I was pleased to speak today in the debate recognising Eating Disorders Awareness Week. In summing up, I asked both Governments to ensure there was sufficient funding for support services and to consider whether there should be enhanced control of marketing of slimming products to young and vulnerable individuals.
Bill Grant (Ayr, Carrick and Cumnock)
It is a pleasure to serve under your chairmanship this morning, Mr Bailey, and I thank my hon. Friend the Member for Angus (Kirstene Hair) for securing this important debate in Eating Disorders Awareness Week.
According to YoungMinds, one in 12 teenagers in the United Kingdom suffer from eating disorders, and about 25% of those with eating disorders are noted as being male. Statistics for 2017-18 recorded that 536 Scots were treated for eating disorders. Eating disorders are complex illnesses that take many forms, such as anorexia nervosa, which was mentioned earlier, whereby people erroneously believe that they are overweight.
The root causes of these disorders are unclear, but they may include things such as career choices. The biographies of many jockeys speak of crash dieting and sometimes dehydrating themselves with the aid of saunas, to reach a low weight prior to a race. The image of the ballerina is of a slight and fragile figure floating through the air. What must it take to maintain such a body image? In show-business, there are child stars of stage and screen for whom the limelight proves too much, or perhaps they fear losing popularity during the transition to adulthood. How will growing up affect their future career?

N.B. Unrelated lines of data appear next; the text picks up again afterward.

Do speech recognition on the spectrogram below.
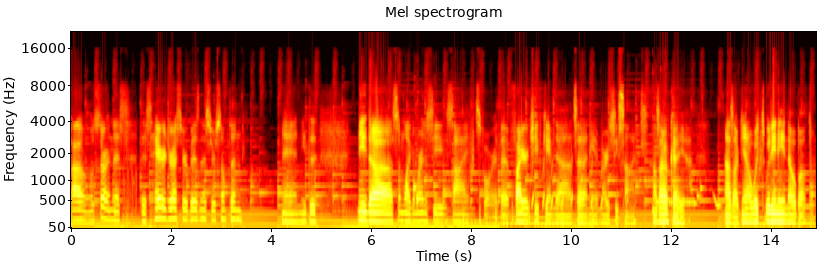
I was starting this this hairdresser business or something, and need to need uh some like emergency signs for it. The fire chief came down and said I need emergency signs. I was like, okay, yeah. I was like, you know, what what do you need to know about them?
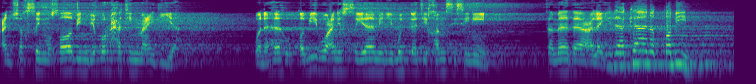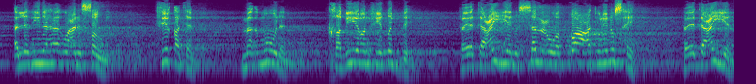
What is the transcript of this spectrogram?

It is important not to stereotype and to be alert to the fact that eating disorders befall people regardless of their age, gender, race, or socioeconomic circumstances. What is clear are the dangers associated with the resulting malnutrition and the serious complications, such as osteoporosis, low blood pressure, heart failure, oedema and anaemia. Anorexia can be life-threatening; it is one of the leading causes of deaths related to mental health problems. Every single such loss is a tragedy for the individual themselves and their family—indeed, the unnecessary loss of a life is also a tragedy for the nation.
Binge eating is characterised by an uncontrolled addiction to food, involving over-eating and exceedingly fast eating in secret, whether the person is hungry or not. And bulimia is a combination of the worst elements of both anorexia and binge eating.
Encouragement to seek treatment at the earliest opportunity will no doubt enhance the chances of recovery, which very often is a long-term process, requiring an immense amount of support from professionals and family members. However, as with any addiction, the person must acknowledge their problem—in this case, unhealthy eating—and they themselves must want to seek assistance. Anxiety and depression are common threads, whether as a cause or a result of an eating disorder.
I acknowledge the good work of the child and adolescent mental health staff of NHS Ayrshire & Arran, but from the complaints I have heard at surgeries from my constituents about waiting times for appointments, it is clear that the numbers of those much-welcomed professional staff do not match society’s demand for their time and support. When individuals with eating disorders reach out for help, we as a society must grasp that hand and be there for them. I welcome the new guidelines for Scotland announced at the beginning of this week, which it is stated will assist in providing a range of approaches to mental health issues, ensuring that help is available when and where it is needed.
In closing, I ask both Governments to continue providing vital funding for much-needed support services for persons afflicted with eating disorders and their heartbroken families—heartbroken does not sum it up; it does not describe the agony and the pain that those families go through. I also ask them to consider whether there needs to be enhanced control of slimming and dietary products, especially the marketing of those products to young and vulnerable individuals. I understand from the news that only this week, concerns were expressed by Food Standards Scotland that DNP—dinitrophenol, an industrial chemical—is being illegally marketed as a slimming pill, which FSS considers to be potentially lethal. It is still available to purchase on the internet, and we as a Government need to rein in social media platforms that permit, condone, or have a policy of turning a blind eye for the pursuit of profit, regardless of the health and wellbeing of our young people. As a Government, as has been said earlier, we must seriously bring those people to book for the damage and harm that they are causing to families throughout the United Kingdom.